art broken explosion glass
Photo by Stokpic on

#ChallengeJanuary: What not to buy

Never mind January; it’s the end of the year that is all about new things in my household. We have 3 birthdays and an anniversary, as well as Christmas, between Halloween and New Year’s Eve. Bad planning, I know, but there we go…

I love buying new things. I love getting new things. I even love trying new things (as long as they’re not too dramatic, and really not energetic at all). New clothes, new books, new recipes, new earrings, new shoes, new anything, really. I love planning for it in my head, finding it online (or, even better, in one of our lovely local independent shops), and I particularly love wearing it, or using it, or reading it, and revelling in that feeling of newness and hedonism all day long.

There’s nothing quite like Rocket Dog boots and dangly earrings…

So there I was, sitting in a Quaker meeting at the end of two months of fairly non-stop newness, thinking about what I might try to change in 2019, and I came across this:

We live in a part of the world where the dominant motivation is material self-interest, justified by the concept of personal freedom. In these circumstances, the rich get richer and the poor, for the most part, become comparatively poorer. […] What are we doing to proclaim our joyful acceptance that our living standards are going to have to drop; what are we doing to join with other Christians and concerned fellow-citizens to proclaim the vulgarity of our affluent style of living; what are we doing […] to recognise the need for change?

Quaker Faith and Practice, 25:12

What this means to me is that I need to get used to the idea that I should have less, so that other people can have more.
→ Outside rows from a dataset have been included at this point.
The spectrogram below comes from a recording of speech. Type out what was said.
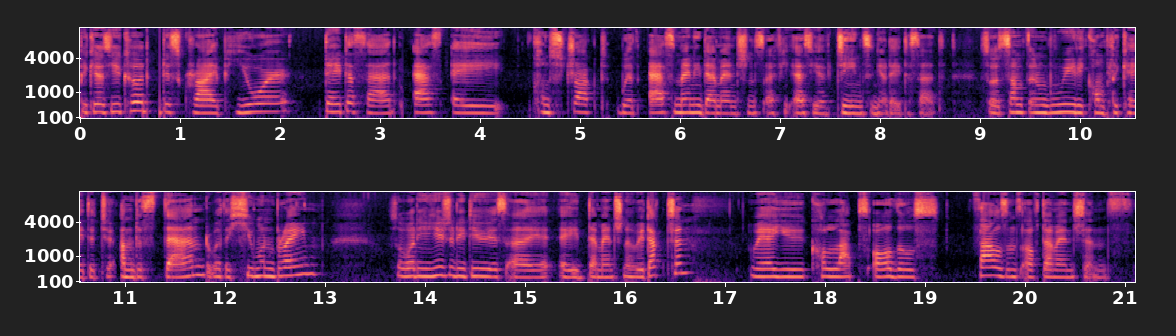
because you could describe your data set as a construct with as many dimensions as you, have genes in your data set. So it's something really complicated to understand with a human brain. So what you usually do is a, a dimensional reduction where you collapse all those thousands of dimensions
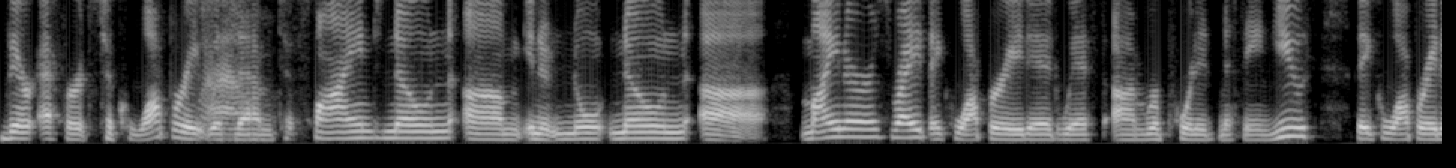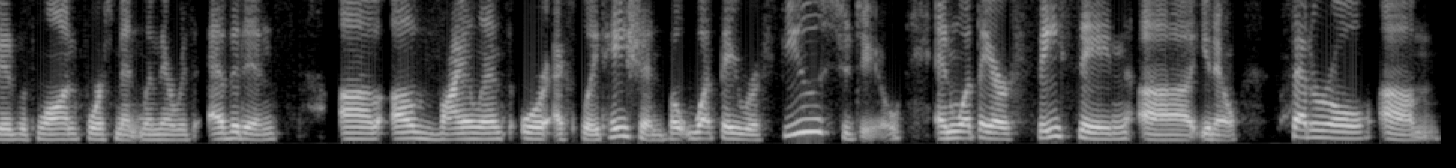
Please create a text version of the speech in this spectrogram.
their efforts to cooperate with them to find known um, you know no, known uh, minors right? They cooperated with um, reported missing youth. They cooperated with law enforcement when there was evidence uh, of violence or exploitation. But what they refuse to do and what they are facing uh, you know federal um,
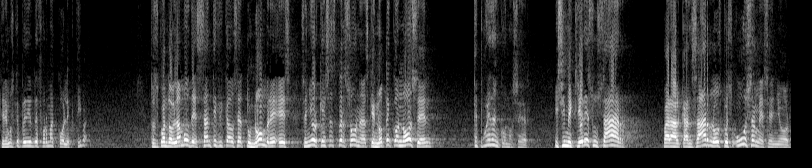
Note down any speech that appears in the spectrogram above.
Tenemos que pedir de forma colectiva. Entonces cuando hablamos de santificado sea tu nombre es, Señor, que esas personas que no te conocen te puedan conocer. Y si me quieres usar para alcanzarlos, pues úsame, Señor.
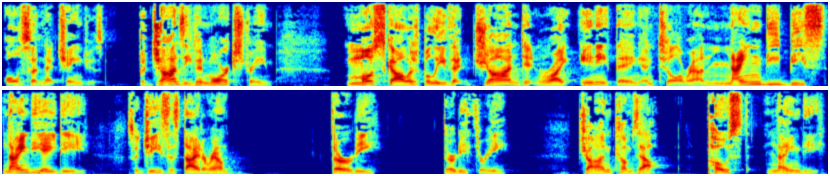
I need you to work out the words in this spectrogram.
All of a sudden that changes. But John's even more extreme. Most scholars believe that John didn't write anything until around 90 BC, 90 AD. So Jesus died around 30, 33. John comes out post 90.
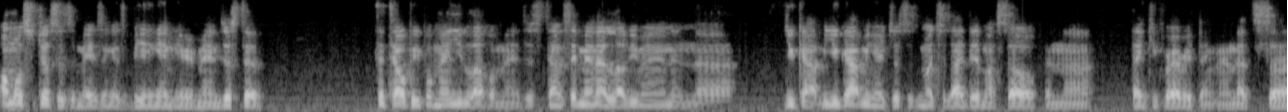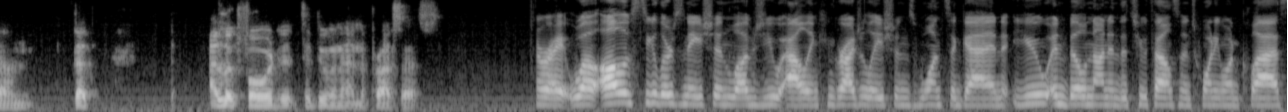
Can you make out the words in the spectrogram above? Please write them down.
almost just as amazing as being in here, man. Just to to tell people, man, you love them, man. Just tell them, say, man, I love you, man, and uh, you got me. You got me here just as much as I did myself, and uh, thank you for everything, man. That's um, that I look forward to, to doing that in the process. All right. Well, all of Steelers Nation loves you, Alan. Congratulations once again. You and Bill Nunn in the 2021 class.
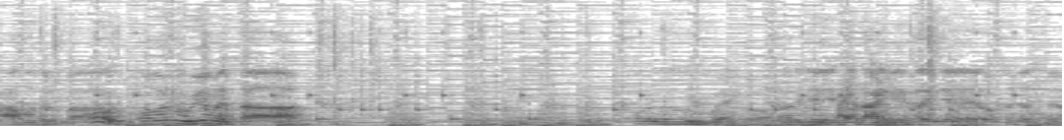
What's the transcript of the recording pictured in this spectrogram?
아무들 봐. 어, 이거 위험했다. 이게 뭐야 이거 아, 이제 이제 날개가 이제 없어졌어요.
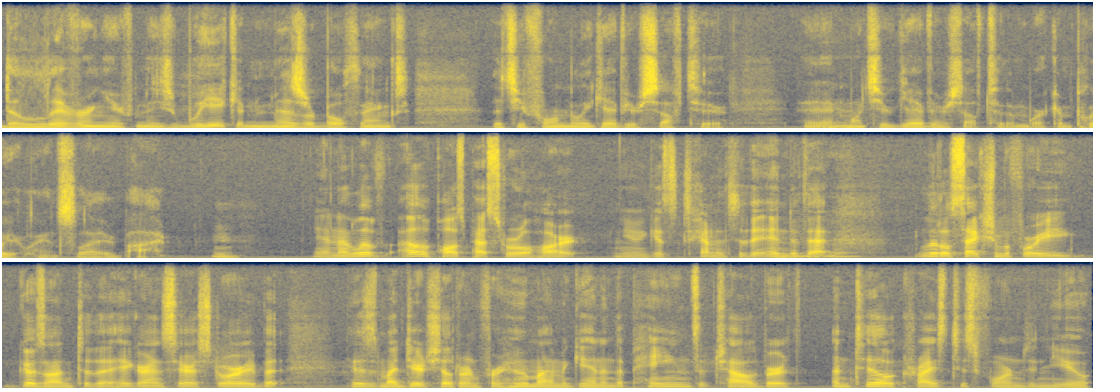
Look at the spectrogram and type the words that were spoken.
delivering you from these weak and miserable things that you formerly gave yourself to. And Yeah. once you gave yourself to them, we're completely enslaved by. Mm. Yeah, and I love I love Paul's pastoral heart. You know, he gets kind of to the end of that Mhm. Little section before he goes on to the Hagar and Sarah story. But he says, "My dear children, for whom I am again in the pains of childbirth, until Christ is formed in you."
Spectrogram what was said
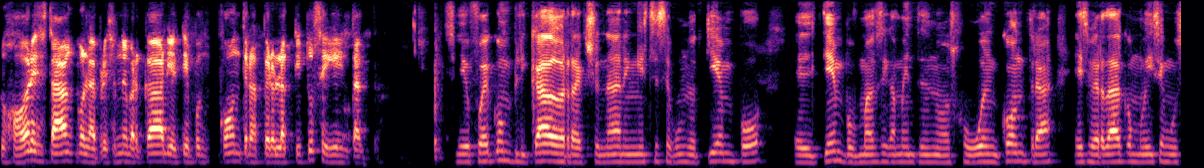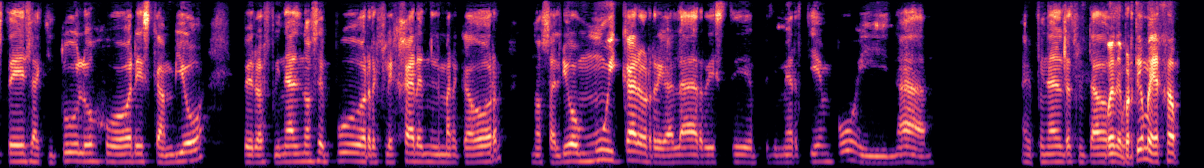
Los jugadores estaban con la presión de marcar y el tiempo en contra, pero la actitud seguía intacta. Sí, fue complicado reaccionar en este segundo tiempo. El tiempo básicamente nos jugó en contra. Es verdad, como dicen ustedes, la actitud de los jugadores cambió, pero al final no se pudo reflejar en el marcador. Nos salió muy caro regalar este primer tiempo y nada. Al final el resultado. Bueno, el partido me deja.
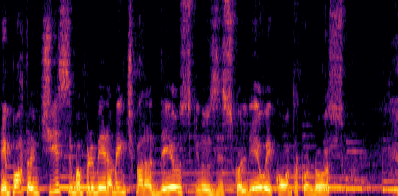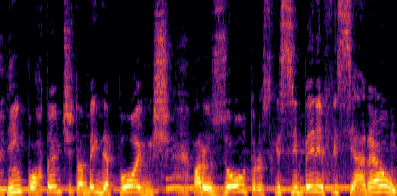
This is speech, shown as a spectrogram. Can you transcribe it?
Importantíssimo, primeiramente, para Deus que nos escolheu e conta conosco. E importante também depois para os outros que se beneficiarão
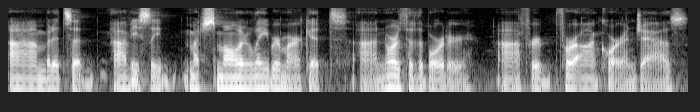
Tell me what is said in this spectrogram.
Um, but it's a obviously much smaller labor market uh, north of the border uh, for for Encore and Jazz.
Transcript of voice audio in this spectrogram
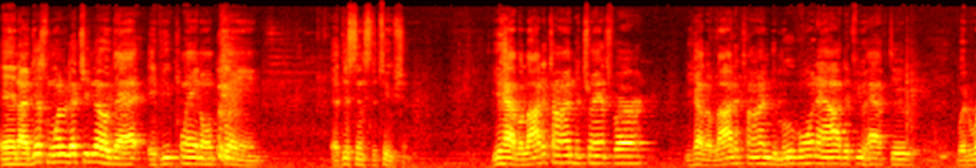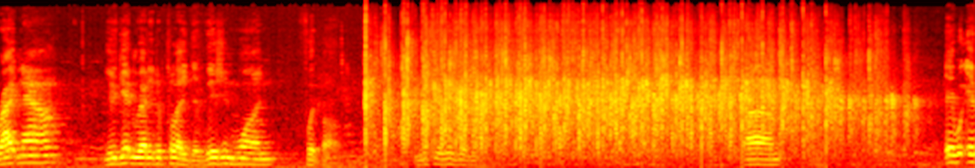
And I just want to let you know that if you plan on playing at this institution, you have a lot of time to transfer. You have a lot of time to move on out if you have to. But right now, you're getting ready to play Division One football. And this is what we're doing. Um, it, it,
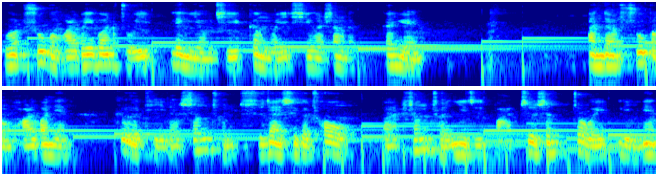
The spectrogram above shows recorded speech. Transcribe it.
不过，叔本华的悲观主义另有其更为形而上的根源。按照叔本华的观点，个体的生存实在是个错误，而生存意志把自身作为理念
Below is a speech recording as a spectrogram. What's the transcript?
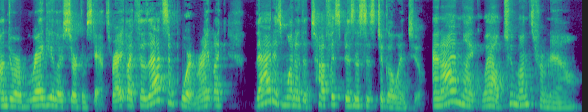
under a regular circumstance, right? Like, so that's important, right? Like, that is one of the toughest businesses to go into. And I'm like, wow, two months from now,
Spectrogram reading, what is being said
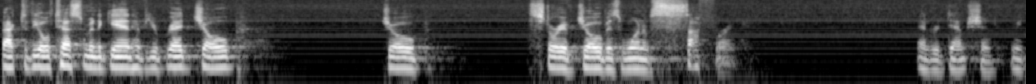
Back to the Old Testament again. Have you read Job? Job, the story of Job is one of suffering and redemption. I mean,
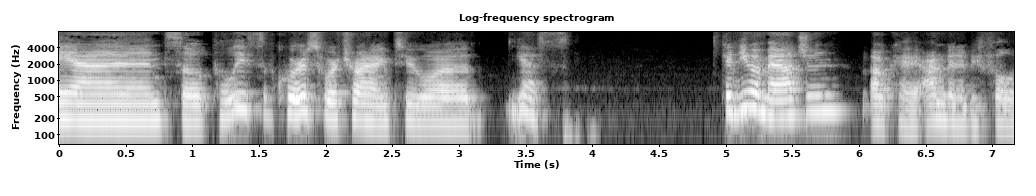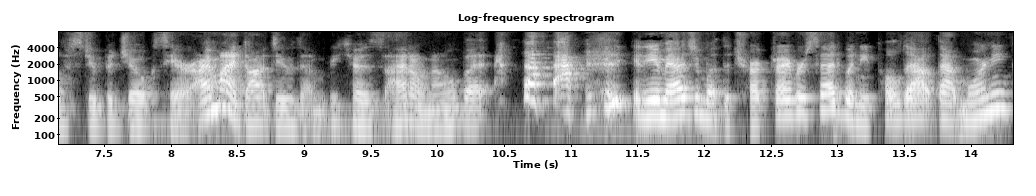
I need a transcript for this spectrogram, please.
And so police, of course, were trying to, uh, yes. Can you imagine? Okay, I'm going to be full of stupid jokes here. I might not do them because I don't know, but can you imagine what the truck driver said when he pulled out that morning,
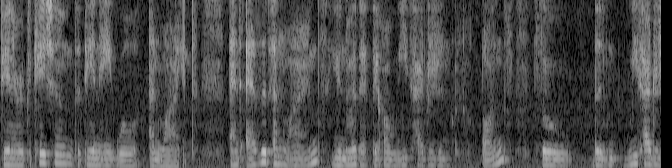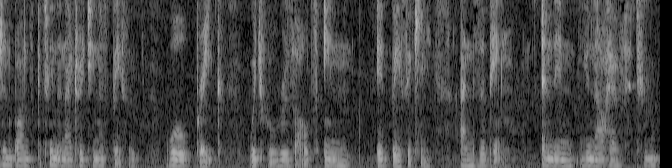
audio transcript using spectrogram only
DNA replication, the DNA will unwind. And as it unwinds, you know that there are weak hydrogen bonds so the weak hydrogen bonds between the nitrogenous bases will break, which will result in it basically unzipping. And then you now have two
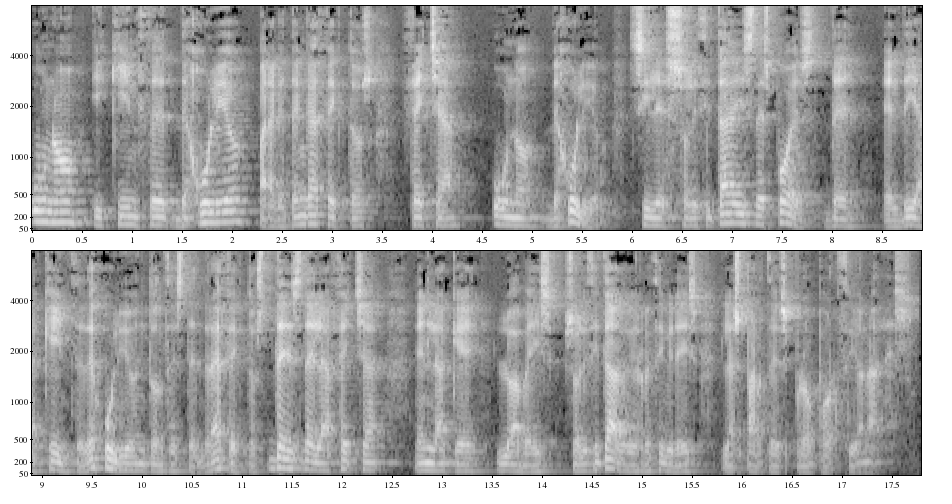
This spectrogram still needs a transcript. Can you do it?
1 y 15 de julio para que tenga efectos fecha 1 de julio. Si les solicitáis después de el día 15 de julio, entonces tendrá efectos desde la fecha en la que lo habéis solicitado y recibiréis las partes proporcionales.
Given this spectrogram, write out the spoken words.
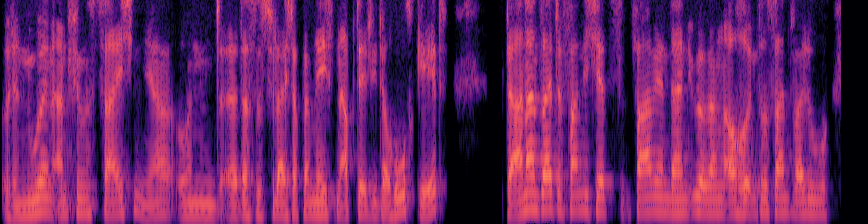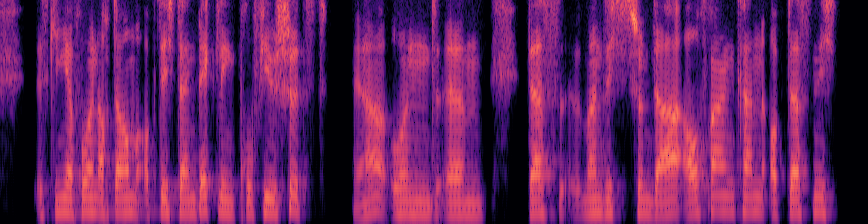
oder nur in Anführungszeichen, ja, und äh, dass es vielleicht auch beim nächsten Update wieder hochgeht. Auf der anderen Seite fand ich jetzt, Fabian, deinen Übergang auch interessant, weil du, es ging ja vorhin auch darum, ob dich dein Backlink-Profil schützt. Ja, und ähm, dass man sich schon da auffragen kann, ob das nicht,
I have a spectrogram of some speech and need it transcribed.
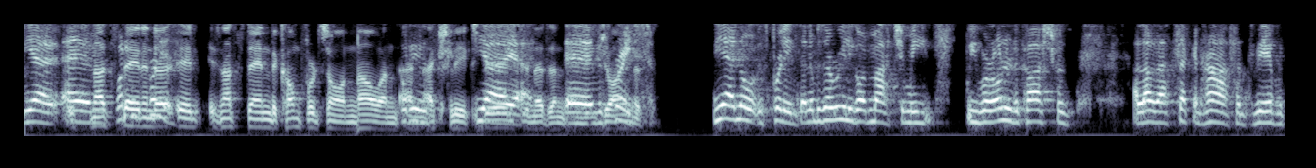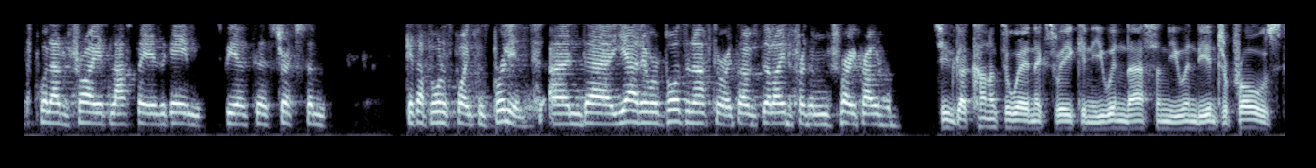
Yeah, um, it's not staying in their. It, it's not staying in the comfort zone now, and, and was, actually experiencing yeah, yeah. it and, uh, and it enjoying it. Yeah, no, it was brilliant, and it was a really good match. And we we were under the cosh for a lot of that second half, and to be able to pull out a try at the last play of the game, to be able to stretch them, get that bonus point was brilliant. And uh, yeah, they were buzzing afterwards. I was delighted for them. Very proud of them. So you've got Connacht away next week, and you win that, and you win the Interpros.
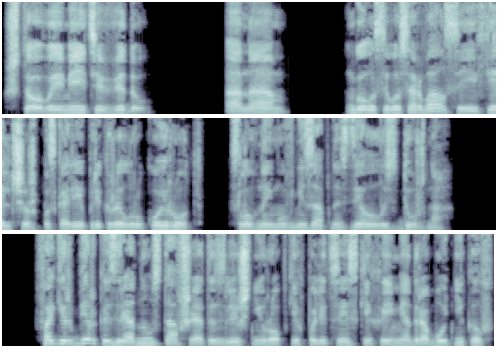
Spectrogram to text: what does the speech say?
Что вы имеете в виду? Она Голос его сорвался, и фельдшер поскорее прикрыл рукой рот, словно ему внезапно сделалось дурно. Фагерберг, изрядно уставший от излишне робких полицейских и медработников,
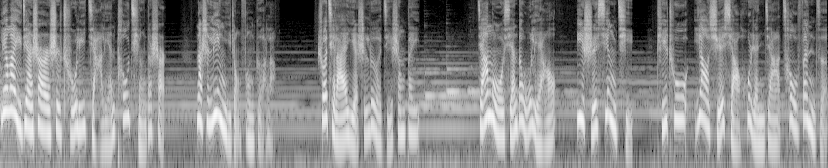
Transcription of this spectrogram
另外一件事儿是处理贾琏偷情的事儿，那是另一种风格了。说起来也是乐极生悲。贾母闲得无聊，一时兴起，提出要学小户人家凑份子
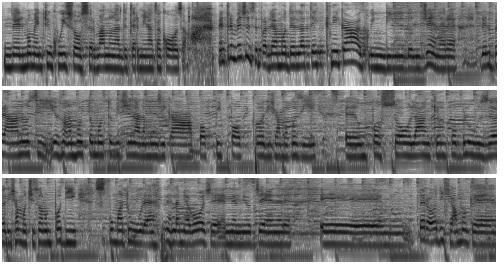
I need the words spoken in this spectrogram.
nel momento in cui sto osservando una determinata cosa. Mentre invece se parliamo della tecnica, quindi del genere del brano, sì, io sono molto molto vicina alla musica pop hip hop, diciamo così, eh, un po' soul, anche un po' blues, diciamo ci sono un po' di sfumature sfumature nella mia voce e nel mio genere, e, ehm, però diciamo che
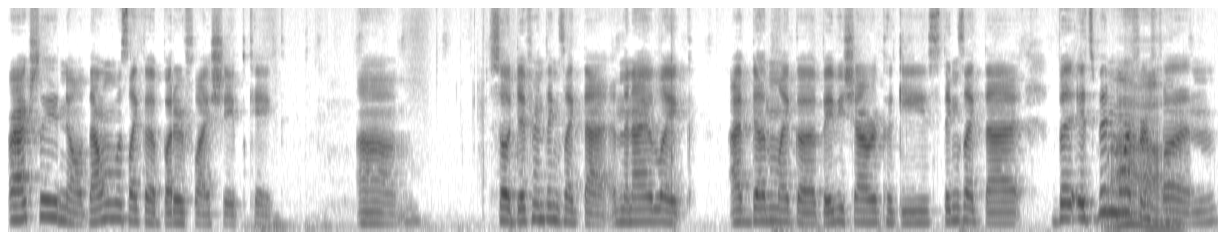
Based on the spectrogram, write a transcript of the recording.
or actually no, that one was like a butterfly shaped cake. Um, so different things like that, and then I like I've done like a baby shower cookies, things like that. But it's been more for fun.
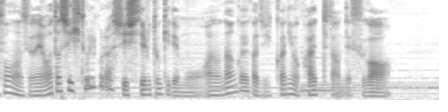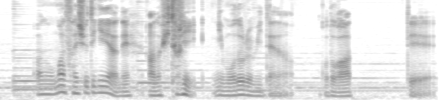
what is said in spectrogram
そうなんですよね。私一人暮らししてる時でも、あの、何回か実家には帰ってたんですが、あの、まあ、最終的にはね、あの、一人に戻るみたいなことがあって、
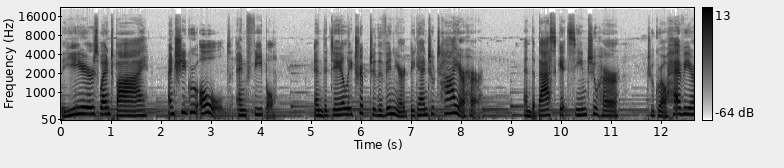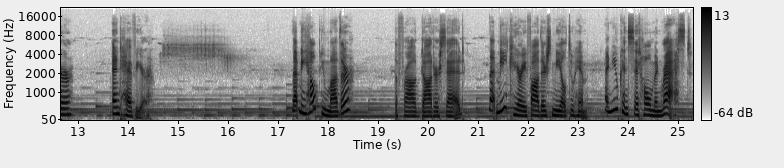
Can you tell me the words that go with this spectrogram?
The years went by, and she grew old and feeble and the daily trip to the vineyard began to tire her, and the basket seemed to her to grow heavier and heavier. Let me help you, mother, the frog daughter said. Let me carry father's meal to him, and you can sit home and rest.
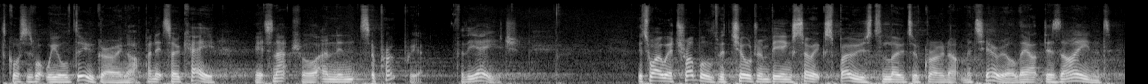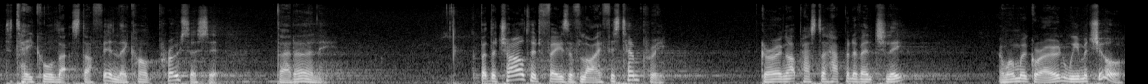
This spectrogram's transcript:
Of course, is what we all do growing up, and it's okay, it's natural, and it's appropriate for the age. It's why we're troubled with children being so exposed to loads of grown up material. They aren't designed to take all that stuff in, they can't process it that early. But the childhood phase of life is temporary. Growing up has to happen eventually, and when we're grown, we mature,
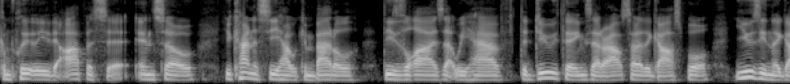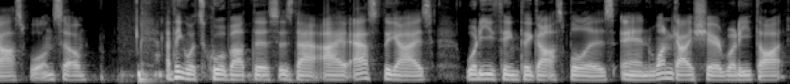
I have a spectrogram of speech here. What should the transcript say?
completely the opposite. And so you kind of see how we can battle these lies that we have to do things that are outside of the gospel using the gospel. And so I think what's cool about this is that I asked the guys, what do you think the gospel is? And one guy shared what he thought.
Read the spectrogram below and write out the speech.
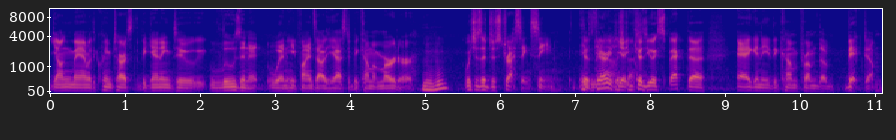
young man with the cream tarts at the beginning to losing it when he finds out he has to become a murderer, Mhm. Which is a distressing scene. It's very yeah, distressing. because you expect the agony to come from the victim.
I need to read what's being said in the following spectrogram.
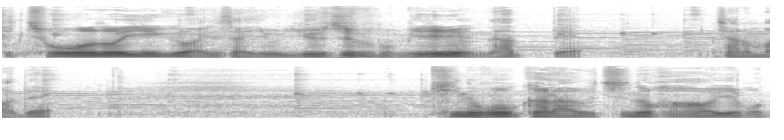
でちょうどいい具合にさ YouTube も見れるようになって茶の間で。昨日からうちの母親も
I should appreciate the gifts that I have, rather than always looking to the next thing, the new thing, the shiny pretty things. My faith tells me that we must treat others as well as we would want to be treated, and always see the best in the world and those around us. This is a way of showing the world God, and what God wants us to do in the world.

In setting myself Challenge 2019, I said that my goal was to find things that have a positive impact, without needing a mammoth amount of energy to complete them. For Challenge January, I am taking that entirely literally. My challenge to myself is to buy nothing that is non-essential for the whole month.* Instead, I will focus on the things readily available to me – those already in my wardrobe, on my bookshelves, and in the world around me. The thing I am most worried about in meeting this challenge is that I will need to find a way to feed that desire for the new, the interesting, the flattering, without constantly feeding my consumerist side. In fact, that sounds like a good topic for #ChallengeFebruary…

*By essential, I mean food, fuel, cleaning products, and school jumpers to replace those that have mysteriously vanished into the black hole that is the lair of the Primary School Jumper Thief. I may also mean chocolate. I think it is very unlikely that I will get through the whole of January without chocolate being essential at least once.

A swan, a canal, a beautifully sunny day.